Rock Stacking & Penjing

The focus of the Outdoor Hour Challenges this month is on rocks.  We haven’t explored this topic in quite a while so we were excited to revisit it this month.  We love the challenges and particularly enjoy the grid that Barb includes each month – much like a tic-tac-toe of outdoor activities that correspond with the monthly theme.

When my mother came to stay with us earlier this year, we spent a day at the beach.  While there, she introduced us to an activity she and Richard enjoy when they go on outings with Lily, stacking rocks. It was a lot of fun – and a little frustrating too – to delicately balance and counter balance the rocks precisely.

While at first it may seem like simply a fun activity, there is actually quite a bit of science and engineering involved.  While playing around with different rocks, you learn that to balance one, you must keep its center of gravity (its balancing point) directly above its base (the part of the rock that is supporting it).

The kids had a lot of fun and really got into it before the Canada Geese began to get a little intrusive. They had no fear and would literally walk right onto our towel in an attempt to steal our lunch.  Later in the week, we explored Turtle Bay and enjoyed an exhibit in the gardens on Penjing.  It was fun week that incorporated a lot of hands-on learning with little planning .. simply surprises and opportunities for which I kept my eyes open and hears listening.

Submitted to the Outdoor Hour Challenge at Handbook of Nature Study.

The Nisse of Norway

Barnesklubb met yesterday afternoon and our activity centered around the Nisse of Norwegian folklore (also known as Tomten in Sweden).  I began by briefly touching upon a few details about the characteristics of these “household spirits” who are believed to care for the prosperity of a farm. Typically, nisse are short dwarf-like men with long red stocking caps who reside in a barn.  If you care for the resident nisse, leaving a bowl of rice porridge on Christmas Eve, the nisse will return the favor and look after things.  If you disregard the nisse, he will cause troubles.    

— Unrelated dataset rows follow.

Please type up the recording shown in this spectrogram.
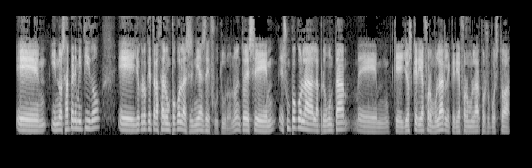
Eh, y nos ha permitido, eh, yo creo que trazar un poco las líneas de futuro. ¿no? Entonces, eh, es un poco la, pregunta que yo os quería formular. Le quería formular, por supuesto,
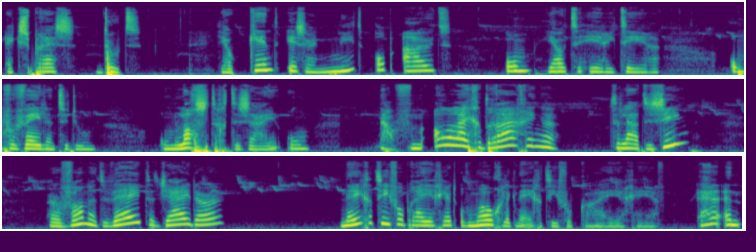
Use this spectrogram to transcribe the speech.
expres doet. Jouw kind is er niet op uit om jou te irriteren, om vervelend te doen, om lastig te zijn, om nou, van allerlei gedragingen te laten zien waarvan het weet dat jij er negatief op reageert of mogelijk negatief op kan reageren. En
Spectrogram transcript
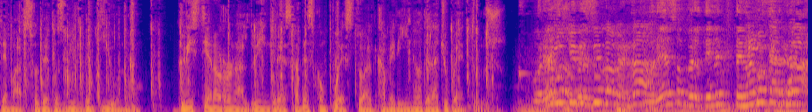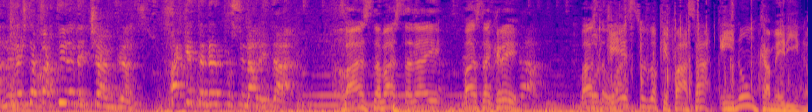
De marzo de 2021. Cristiano Ronaldo ingresa descompuesto al camerino de la Juventus. Por eso que decir la verdad. Por eso, pero tiene, tenemos que jugar en esta partida de Champions. Hay que tener personalidad. Basta, basta, Dai. Basta, cree. Basta, Porque basta. esto es lo que pasa en un camerino.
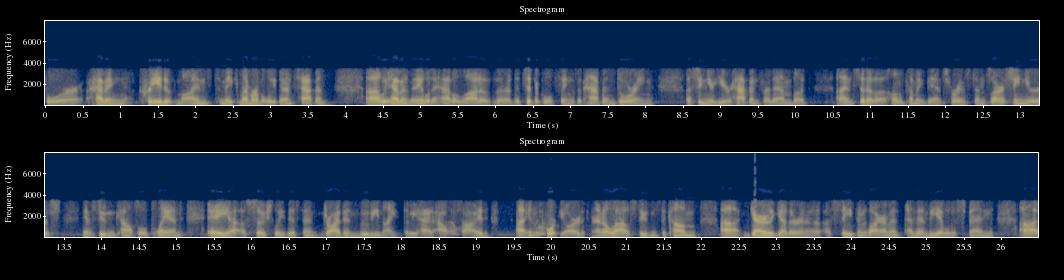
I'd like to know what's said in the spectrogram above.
for having creative minds to make memorable events happen. Uh, we haven't been able to have a lot of the, the typical things that happen during a senior year happen for them, but uh, instead of a homecoming dance, for instance, our seniors in student council planned a, uh, a socially distant drive-in movie night that we had outside uh, in the courtyard and allowed students to come uh, gather together in a, a, safe environment and then be able to spend uh,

I then read aloud a story, Snippen’s Dilemma by Edna and Howard Hong.  It is a cute story of a Nisse named Snippen who makes the decision to leave a farm where he is unwelcome in search of a farm where his life will be easier.  Along the way, he encounters a little girl who is praying, “You understand, dear God, that we are glad our dear mother can be with you this Christmas.  We know that for her it is the best Christmas ever.  But down here, we miss her terribly.  I’m little and inexperienced and can’t do the things the way dear Mother did them.  The oatmeal is lumpy and little brother won’t eat it,” she prays. “Everything has gone wrong since Mother went to heaven.”  Hearing this, Snippen grapples with the decision to continue on to the farm where life will be easy or to stay and help the little girl and her family.   [Snippen’s Dilemma can be found in the book, Christmas Comes to Blueberry Corners: And Other Christmas Stories for Children]

After the story, I passed around the three little wooden nisse that I purchased while in Norway (pictured in front of the red tree above).  I then demonstrated how to make a similar little nisse in polymer clay (like those surrounding the tree).  The activity was a hit … even the adults got into it including a gentleman and his 18-month old daughter who also happened to be at the library.  Sadly, I again failed to take photographs of the kids engaged in the activity.  When will I remember!?

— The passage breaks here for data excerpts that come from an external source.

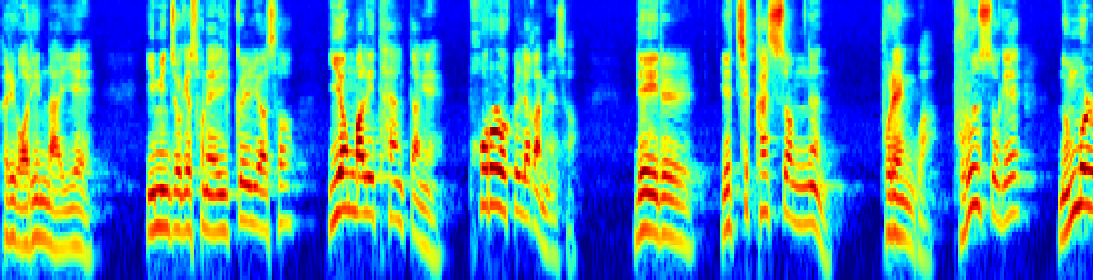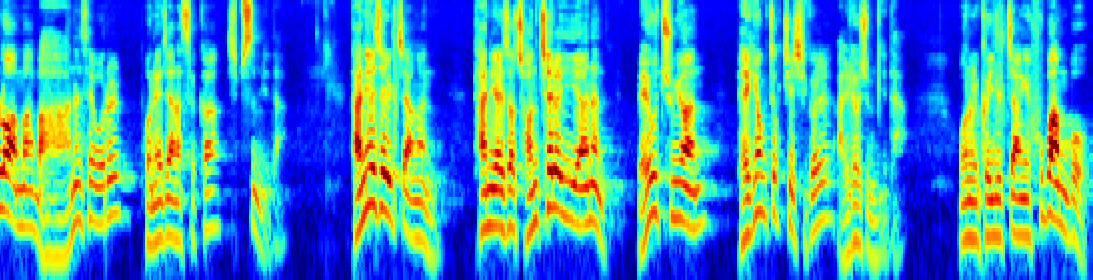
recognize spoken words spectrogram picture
그리고 어린 나이에 이민족의 손에 이끌려서 이역만리 타양 땅에 포로로 끌려가면서 내일을 예측할 수 없는 불행과 불운 속에 눈물로 아마 많은 세월을 보내지 않았을까 싶습니다. 다니엘서 1장은 다니엘서 전체를 이해하는 매우 중요한 배경적 지식을 알려줍니다. 오늘 그 1장의 후반부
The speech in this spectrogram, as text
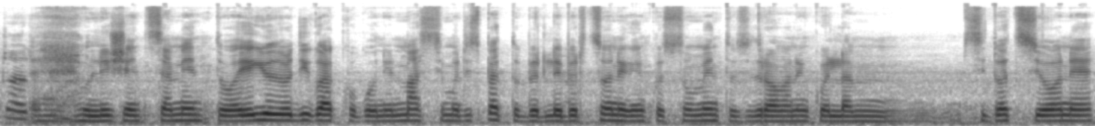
certo. è un licenziamento e io lo dico ecco, con il massimo rispetto per le persone che in questo momento si trovano in quella mm, situazione,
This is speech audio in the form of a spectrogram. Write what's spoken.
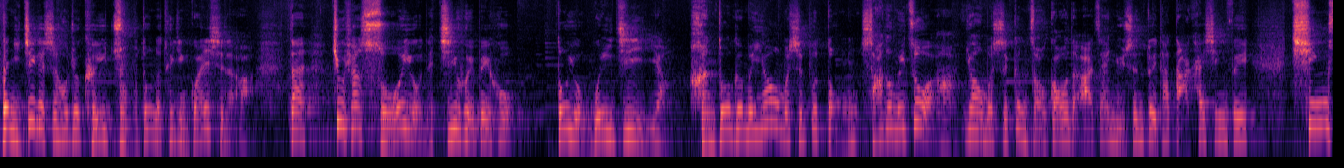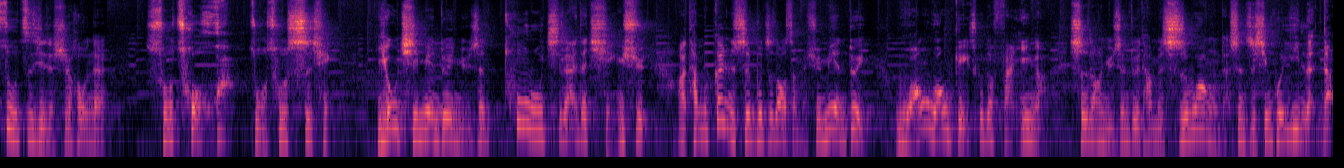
那你这个时候就可以主动的推进关系了啊。但就像所有的机会背后。都有危机一样，很多哥们要么是不懂，啥都没做啊，要么是更糟糕的啊，在女生对他打开心扉、倾诉自己的时候呢，说错话，做错事情。尤其面对女生突如其来的情绪啊，他们更是不知道怎么去面对，往往给出的反应啊，是让女生对他们失望的，甚至心灰意冷的。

Sons of Norway has captured a little nisse magic in this month’s Viking by sharing the photography of Per Breiehagen. A native of Hallingdal, Norway, Breiehagen now lives in Minneapolis and has photographed his adorable daughter, Anja, as the model for his wonderful “Winter Magic” photo series.  His photography is also featured in this month’s issue of Norwegians Worldwide magazine.  I encourage you to check out these links … Per’s work is both stunning and heartwarmingly adorable.  

I was happy to be able to give each family a copy of the current issue to take home with them.  For additional ideas of integrating Norwegian traditions and learning more about the nisse, see My Little Norway’s post, Nisse Parties